Evaluating the success of upland hay meadow restoration in the North Pennines, United Kingdom, using green hay transfer.

Published online
02 Jul 2022
Content type
Journal article
Journal title
Ecological Solutions and Evidence

Starr-Keddle, R. E.
Contact email(s)

Publication language

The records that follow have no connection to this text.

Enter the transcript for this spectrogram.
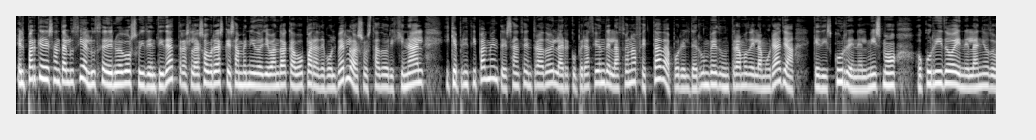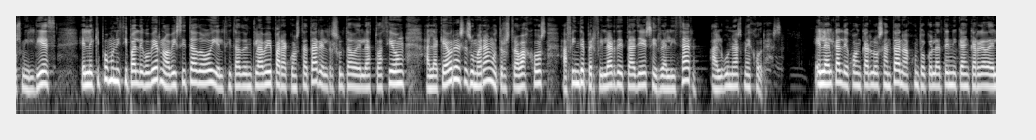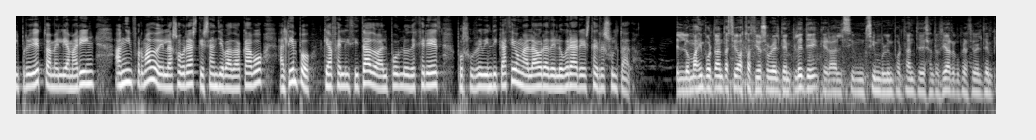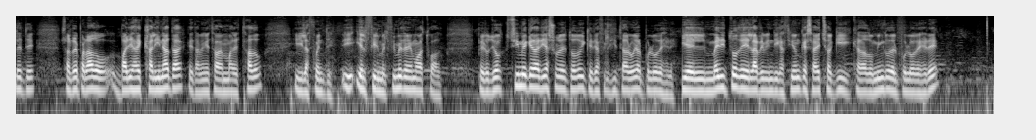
El Parque de Santa Lucía luce de nuevo su identidad tras las obras que se han venido llevando a cabo para devolverlo a su estado original y que principalmente se han centrado en la recuperación de la zona afectada por el derrumbe de un tramo de la muralla que discurre en el mismo ocurrido en el año 2010. El equipo municipal de gobierno ha visitado hoy el citado enclave para constatar el resultado de la actuación, a la que ahora se sumarán otros trabajos a fin de perfilar detalles y realizar algunas mejoras. El alcalde Juan Carlos Santana, junto con la técnica encargada del proyecto, Amelia Marín, han informado de las obras que se han llevado a cabo, al tiempo que ha felicitado al pueblo de Jerez por su reivindicación a la hora de lograr este resultado. Lo más importante ha sido la actuación sobre el templete, que era un símbolo importante de Santa Lucía, la recuperación del templete. Se han reparado varias escalinatas, que también estaban en mal estado, y la fuente, y, y el firme, el firme también hemos actuado pero yo sí me quedaría sobre todo y quería felicitar hoy al pueblo de Jerez. Y el mérito de la reivindicación que se ha hecho aquí cada domingo del pueblo de Jerez,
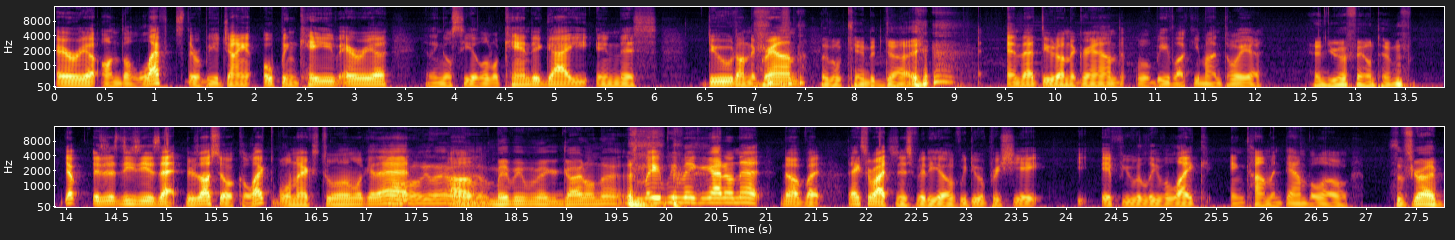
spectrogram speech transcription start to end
area on the left. There will be a giant open cave area. And then you'll see a little canid guy eating this dude on the ground. Little canid guy. and that dude on the ground will be Lucky Montoya. and you have found him. Yep, it's as easy as that. There's also a collectible next to him. Look at that. Oh, Um, maybe we make a guide on that. maybe we make a guide on that. No, but thanks for watching this video. We do appreciate if you would leave a like and comment down below. Subscribe.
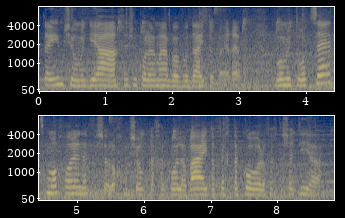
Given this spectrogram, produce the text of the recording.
קטעים שהוא מגיע אחרי שהוא כל היום היה בעבודה איתו בערב, והוא מתרוצץ כמו חולה נפש הלוך ושוב ככה כל הבית, הופך את הכל, הופך את השטיח.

1. Traditionally managed mesotrophic species-rich upland hay meadows conforming to the National Vegetation Classification (NVC) MG3b are one of the rarest grassland types in the United Kingdom, with substantial declines in botanical diversity over the last 50 years. Intensive spring grazing, earlier cut dates and increases in soil fertility cause a decline in characteristic positive indicator species in MG3b meadows, shifting communities from species-rich MG3b, to NVC MG6 meadows, and finally to species-poor NVCMG7 meadows. 2. The North Pennines Area of Outstanding Natural Beauty (AONB) Partnership's Hay Time project aimed to improve the knowledge of upland hay meadows, and to investigate the success of seed addition of key positive indicator species. A landscape-scale restoration programme was undertaken between 2006 and 2012, harvesting seed from 82 species-rich donor meadows and spreading seed onto 89 receptor meadows (222.82 ha). Seed was harvested as green hay, using two types of donors: MG6 (classed as restoration, with species such as Rhinanthus minor) and MG3b (classed as enhancement, with species such as Geranium sylvaticum). All 89 meadows were monitored, with a baseline botanical survey and a repeat survey 3-5 years after seed addition. In addition, 41 meadows that did not have seed addition were monitored (controls). 3. Species richness, diversity and floristic composition improved in 77 meadows 3- 5 years after seed addition. Eighteen plant species had an increase in frequency in the receptor meadows but did not increase in frequency in the control meadows. The most successful were eight positive indicators whichwere annuals or fastgrowing perennial plants (Anthoxanthum odoratum, Euphrasia spp., Myosotis discolor, Plantago lanceolata, Ranunculus acris, Rminor, Trifolium dubium and Trifolium pratense). However, rarer characteristicMG3b plants such as Alchemilla spp., G. sylvaticum and Cirsium heterophyllum showed little signs of establishing. 4. Botanical evidence is demonstrating that seed addition using green hay is a successful way of restoring meadows to an MG6 community. What is now needed is an effectivemethod to establish characteristic MG3b plants. Hand-collecting seeds and establishing plug plants, alongside seed addition and maintaining traditional management practices, is one possible way forward.

Key words